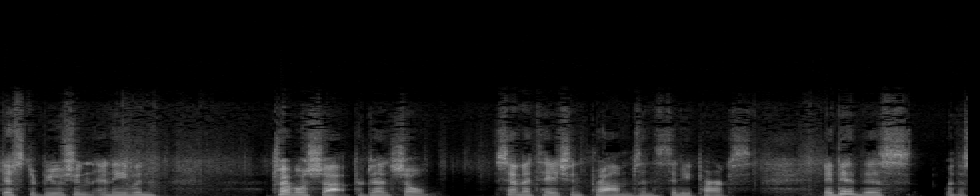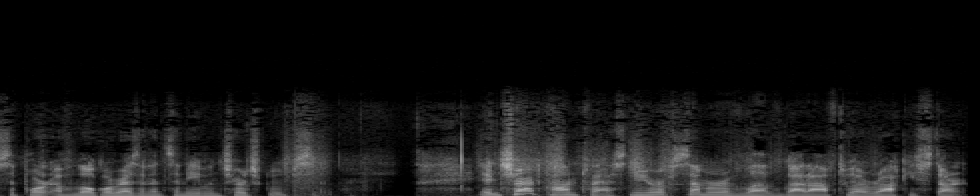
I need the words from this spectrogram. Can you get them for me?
distribution, and even troubleshot potential sanitation problems in city parks. They did this with the support of local residents and even church groups. In sharp contrast, New York's Summer of Love got off to a rocky start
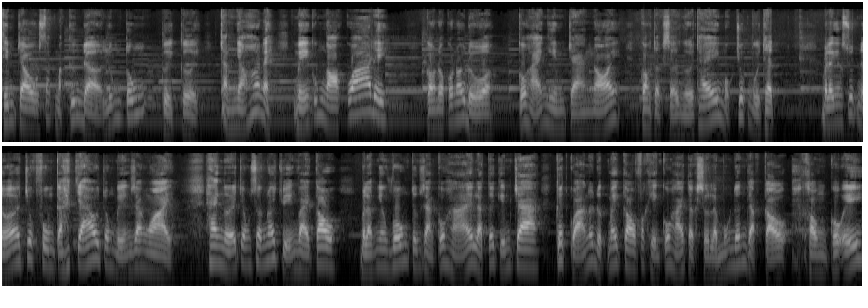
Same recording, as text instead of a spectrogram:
Thiêm trâu sắc mặt cứng đờ, lúng túng, cười cười. Thằng nhỏ này, miệng cũng ngọt quá đi. Con đâu có nói đùa. Cô Hải nghiêm trang nói. Con thật sự ngửi thấy một chút mùi thịt. Bà Lạc Nhân suýt nữa chút phun cả cháo trong miệng ra ngoài. Hai người ở trong sân nói chuyện vài câu. Bà Lạc Nhân vốn tưởng rằng Cố Hải là tới kiểm tra. Kết quả nó được mấy câu phát hiện Cố Hải thật sự là muốn đến gặp cậu. Không cố ý,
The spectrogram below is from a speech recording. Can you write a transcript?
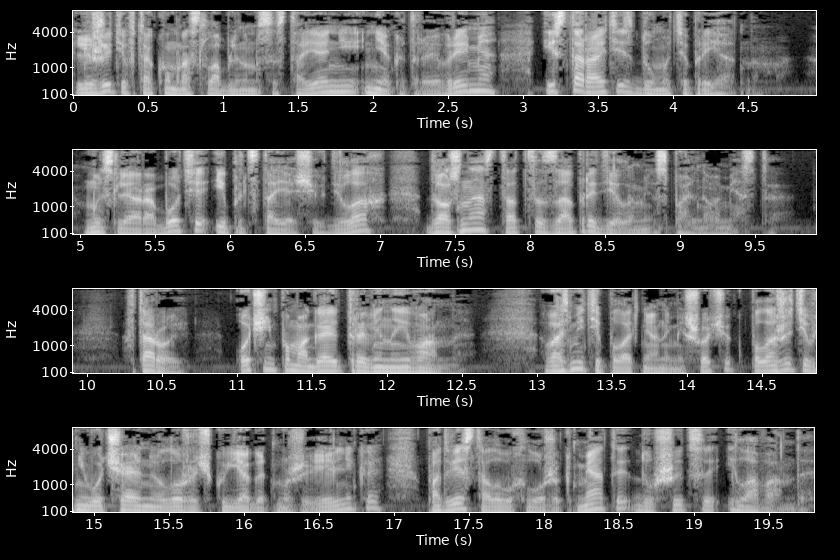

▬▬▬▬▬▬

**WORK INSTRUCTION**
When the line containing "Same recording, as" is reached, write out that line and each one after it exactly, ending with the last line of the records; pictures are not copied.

**OUTPUT OF THE EXERCISE**
Same recording, as text instead of a spectrogram:
Thiêm trâu sắc mặt cứng đờ, lúng túng, cười cười. Thằng nhỏ này, miệng cũng ngọt quá đi. Con đâu có nói đùa. Cô Hải nghiêm trang nói. Con thật sự ngửi thấy một chút mùi thịt. Bà Lạc Nhân suýt nữa chút phun cả cháo trong miệng ra ngoài. Hai người ở trong sân nói chuyện vài câu. Bà Lạc Nhân vốn tưởng rằng Cố Hải là tới kiểm tra. Kết quả nó được mấy câu phát hiện Cố Hải thật sự là muốn đến gặp cậu. Không cố ý,
The spectrogram below is from a speech recording. Can you write a transcript?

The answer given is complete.